My First Job-Hunt: A Survival Guide For The New Grad!
You’ve sent out your first batch of enthusiastic cover letters and CVs, only to be met with zero responses. That’s okay; it’s early days. The second month of applying for jobs and still no success? You’ll get through it. The third and fourth? This is when it gets painful.
You’re losing faith in yourself, questioning your self-worth, resenting your employed friends and wishing that the real world would show you some goddamn respect. While it may feel like the end of the world when you get another generic “we’re sorry that you have not been successful on this occasion” email, it’s important to keep trying.
But how can you stay motivated in what feels like the most soul-destroying process in the world?
Widen your net
At first, grads seem to rely on LinkedIn and the odd job board to try and find their dream job. Newsflash: changing your LinkedIn header to “Recent graduate seeking opportunities” will not have the life-changing impact you hoped.
Yes, utilise the LinkedIn job searches and use the job boards – but do not limit yourself to this. Check out Twitter and company websites. Even Gumtree have some excellent opportunities on the odd occasion! There are also recruitment agencies, who, more often than not, really do want to help you get employed. Signing up to a few is recommended.
It may sound cliché, but to-do lists really do provide light at the end of the gloomy tunnel of unemployment. It doesn’t have to be a list of all job-related things you need to do. It can even say “buy milk” or “go for jog”. It’s just nice to have something to work towards in your day – and the little achievements can go a long way in making you feel better.
Constructing your day around this list means you can be productive. After all, there are only so many daytime ITV shows you can watch before you start to hate yourself.
Switch up your routine
It’s ineffective to spend every waking hour on cover letters. Try breaking up your day instead, ensuring you allow your mind to focus on things other than your unemployment.
Maybe spend the morning finding jobs you want to apply to, then go to the gym, or make some lunch, and then get back to writing applications after this break.

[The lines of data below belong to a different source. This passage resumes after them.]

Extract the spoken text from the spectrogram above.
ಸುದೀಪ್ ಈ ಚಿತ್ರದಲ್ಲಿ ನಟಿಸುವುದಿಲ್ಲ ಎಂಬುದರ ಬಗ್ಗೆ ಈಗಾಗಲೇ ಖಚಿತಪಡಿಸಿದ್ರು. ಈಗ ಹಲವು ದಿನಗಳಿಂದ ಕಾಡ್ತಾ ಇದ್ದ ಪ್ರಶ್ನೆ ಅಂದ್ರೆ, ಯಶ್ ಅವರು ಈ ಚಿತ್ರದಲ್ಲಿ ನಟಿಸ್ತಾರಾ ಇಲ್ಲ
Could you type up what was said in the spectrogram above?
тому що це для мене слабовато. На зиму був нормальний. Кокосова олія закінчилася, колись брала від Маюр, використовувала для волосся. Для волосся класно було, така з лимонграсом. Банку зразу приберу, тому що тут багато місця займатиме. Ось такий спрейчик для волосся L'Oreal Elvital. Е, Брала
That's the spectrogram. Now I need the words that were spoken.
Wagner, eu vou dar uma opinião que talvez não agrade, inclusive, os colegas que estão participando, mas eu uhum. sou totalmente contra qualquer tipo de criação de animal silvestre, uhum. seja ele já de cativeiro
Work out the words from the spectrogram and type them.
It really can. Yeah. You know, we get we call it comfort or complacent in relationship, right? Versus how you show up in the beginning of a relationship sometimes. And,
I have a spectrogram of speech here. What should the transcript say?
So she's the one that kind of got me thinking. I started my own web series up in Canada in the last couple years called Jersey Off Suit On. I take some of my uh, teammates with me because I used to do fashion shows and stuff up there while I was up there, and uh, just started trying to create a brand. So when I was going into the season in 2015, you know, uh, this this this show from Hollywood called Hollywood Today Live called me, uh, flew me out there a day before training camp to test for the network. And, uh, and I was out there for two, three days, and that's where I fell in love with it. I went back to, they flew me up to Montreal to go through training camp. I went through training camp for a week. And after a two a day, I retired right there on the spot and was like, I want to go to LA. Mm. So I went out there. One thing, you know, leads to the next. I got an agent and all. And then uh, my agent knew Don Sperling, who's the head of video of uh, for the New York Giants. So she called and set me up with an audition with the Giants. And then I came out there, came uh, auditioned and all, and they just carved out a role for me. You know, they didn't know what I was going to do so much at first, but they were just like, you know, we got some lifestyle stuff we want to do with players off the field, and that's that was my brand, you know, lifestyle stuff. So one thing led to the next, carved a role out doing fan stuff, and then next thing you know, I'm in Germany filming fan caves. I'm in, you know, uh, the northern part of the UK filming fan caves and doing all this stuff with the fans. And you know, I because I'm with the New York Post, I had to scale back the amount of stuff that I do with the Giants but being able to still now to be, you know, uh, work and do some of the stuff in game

Perhaps, on a Sunday night, you’ll find all the applications you want to make, and set yourself a target of applying for two a day in the following week. Maybe you’ll have one intense day of applying and then take the next day to see friends and then watch a film at home.
Find a routine that works for you and stick to it. Still, it’s unhelpful to punish yourself and it’s important to breathe. You don’t want to burn out, and you certainly don’t want to feel rubbish about yourself!
Ask for feedback
Okay, so a lot of rejections tend to include the “we cannot give any feedback” line. But generally, if you’ve had a face-to-face interview, you are more than entitled to feedback. So, once you’ve got over the initial twang of pain from the rejection email, phone up to ask for some specifics on why you didn’t get the job, or how you could interview better in future. It could help you to rectify those mistakes for future interviews!
Ask for help
Your siblings, your parents, your friends, your old careers advisor from university – ask anybody you can for help. And I don’t just mean about applications.
If you are feeling down, helpless or angry, it can certainly help to talk to somebody. Once you let it out, you may find yourself feeling a lot better. If you feel like you can’t talk to anybody, maybe try writing it down in a journal, or failing that a Word Doc on your laptop.
Enjoy this time
Soon you’ll be joining the buzz of angry commuters and settling down in to your 9-5 routine, and you’ll be sure to miss the sweet taste of freedom that you once had as an unemployed graduate. Don’t just use this time to work on your applications; work on yourself too! Enjoy the freedom that unemployment can bring, as opposed to just focusing on the stress.
You’ve probably heard this line just as much as your rejections, but: persistence is key! Don’t feel bad about having a slump, but remember to work hard to get out of it. It will certainly pay off – in time!